Madness and Murder
This book presents the stories of men and women charged with murder in nineteenth century Ireland. Some were found guilty and sentenced to death and others were sent to the Central Criminal Asylum for Ireland at Dundrum. For those considered to be 'insane' at the time of committing the crime, their fate was an indefinite committal to Dundrum. For those considered responsible for their actions, it meant the death sentence which, in the first half of the century, was often reduced to transportation and, in the second half of the century, to penal servitude within the prison system. Drawing on her specialist knowledge of mental health policy and law, and with unique access to convict records, Prior explores these crimes within the context of criminal justice policies in Ireland at this time.
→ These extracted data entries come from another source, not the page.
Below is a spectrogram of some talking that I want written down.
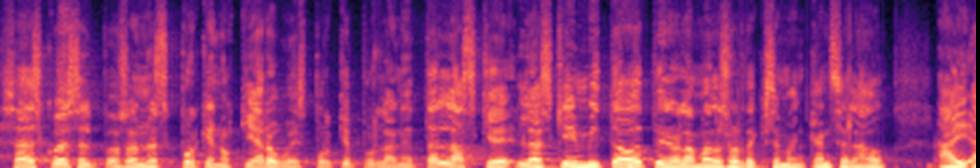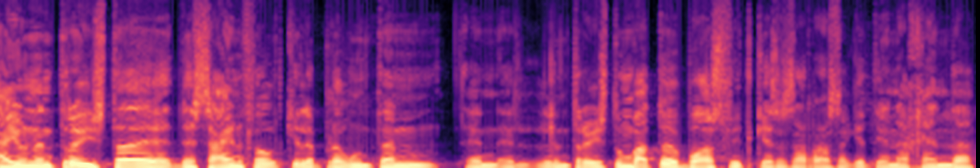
¿Sabes cuál es el...? O sea, no es porque no quiero, güey. Es porque, pues, la neta, las que, las que he invitado he tenido la mala suerte que se me han cancelado. Hay, hay una entrevista de, de Seinfeld que le preguntan... En el, le entrevista un vato de BuzzFeed, que es esa raza que tiene agenda.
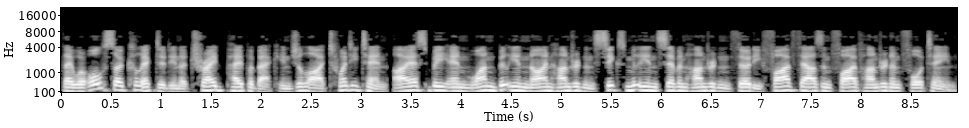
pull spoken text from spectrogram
They were also collected in a trade paperback in July 2010 ISBN 1906735514.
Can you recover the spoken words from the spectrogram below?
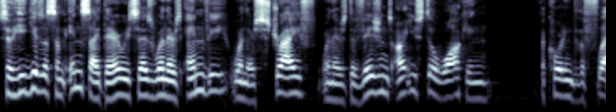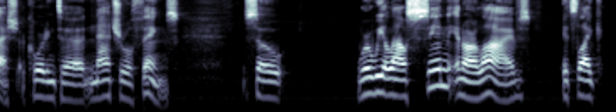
So he gives us some insight there. He says, when there's envy, when there's strife, when there's divisions, aren't you still walking according to the flesh, according to natural things? So where we allow sin in our lives, it's like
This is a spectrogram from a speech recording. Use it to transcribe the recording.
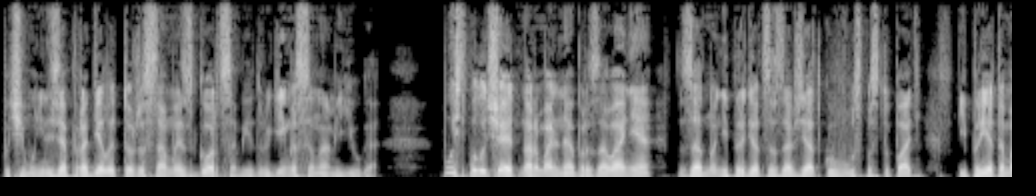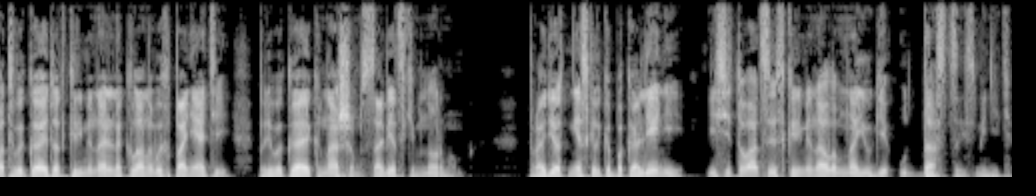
Почему нельзя проделать то же самое с горцами и другими сынами Юга? Пусть получают нормальное образование, заодно не придется за взятку в ВУЗ поступать, и при этом отвыкают от криминально-клановых понятий, привыкая к нашим советским нормам. Пройдет несколько поколений, и ситуацию с криминалом на юге удастся изменить.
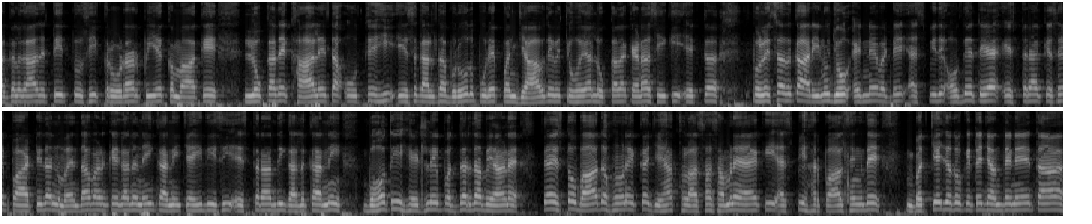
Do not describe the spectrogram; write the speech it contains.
ਅੱਗ ਲਗਾ ਦਿੱਤੀ, ਤੁਸੀਂ ਕਰੋੜਾਂ ਰੁਪਏ ਕਮਾ ਕੇ ਲੋਕਾਂ ਦੇ ਖਾ ਲਏ, ਤਾਂ ਉੱਥੇ ਹੀ ਇਸ ਗੱਲ ਦਾ ਵਿਰੋਧ ਪੂਰੇ ਪੰਜਾਬ ਦੇ ਵਿੱਚ ਹੋਇਆ। ਲੋਕਾਂ ਦਾ ਕਹਿਣਾ ਸੀ ਕਿ ਇੱਕ ਪੁਲਿਸ ਅਧਿਕਾਰੀ ਨੂੰ ਜੋ ਇੰਨੇ ਵੱਡੇ ਐਸਪੀ ਦੇ ਅਹੁਦੇ ਤੇ ਹੈ, ਇਸ ਤਰ੍ਹਾਂ ਕਿਸੇ ਪਾਰਟੀ ਦਾ ਨੁਮਾਇੰਦਾ ਬਣ ਕੇ ਗੱਲ ਨਹੀਂ ਕਰਨੀ ਚਾਹੀਦੀ ਸੀ, ਇਸ ਤਰ੍ਹਾਂ ਦੀ ਗੱਲ ਕਰਨੀ ਬਹੁਤ ਹੀ ਹੇਠਲੇ ਪੱਧਰ ਦਾ ਬਿਆਨ ਹੈ। ਤੇ ਇਸ ਤੋਂ ਬਾਅਦ ਹੁਣ ਇੱਕ ਅਜਿਹਾ ਖੁਲਾਸਾ ਸਾਹਮਣੇ ਆਇਆ ਹੈ ਕਿ ਐਸਪੀ ਹਰਪਾਲ ਸਿੰਘ ਦੇ ਬੱਚੇ ਜਦੋਂ ਕਿਤੇ ਜਾਂਦੇ ਨੇ ਤਾਂ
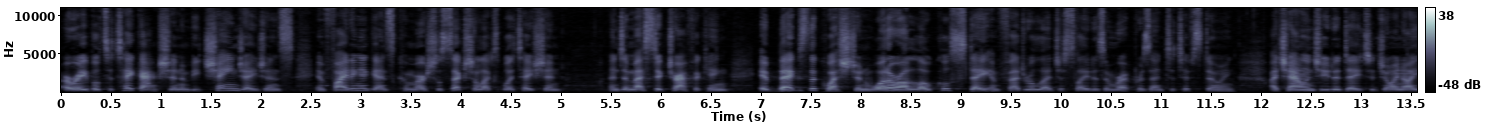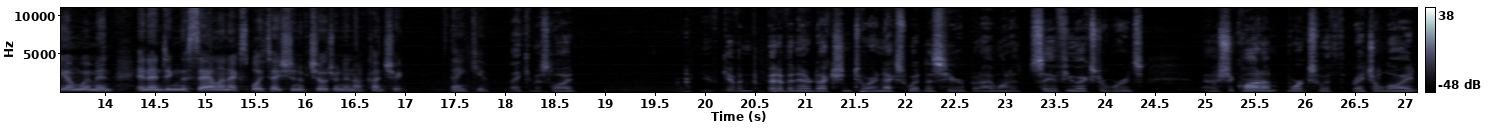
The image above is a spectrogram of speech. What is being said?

Her examination of previously unexamined records shows that court judgments were highly gendered. The death penalty remained a possibility for anyone found guilty of murder and while the execution of a woman was unusual, it did occur. However, with the opening of a criminal lunatic asylum in 1850, a new approach was possible. Men who killed women and women who killed children began to use the insanity defence very successfully. For some, this was a positive outcome, leading to a short period of detention in Dundrum, but for others it led to a lifetime in an asylum. For those found guilty of the crime, the most frequent outcome was a long stretch in prison. An interesting outcome for many of these convicts was official assistance in emigrating to the US at the end of their sentences - a theme explored in the final chapter. If you are interested in crime in Ireland, in the link between mental disorder and crime, or in the impact of gender on crime and its punishment, this book is for you.
Publication Date: 5/1/2008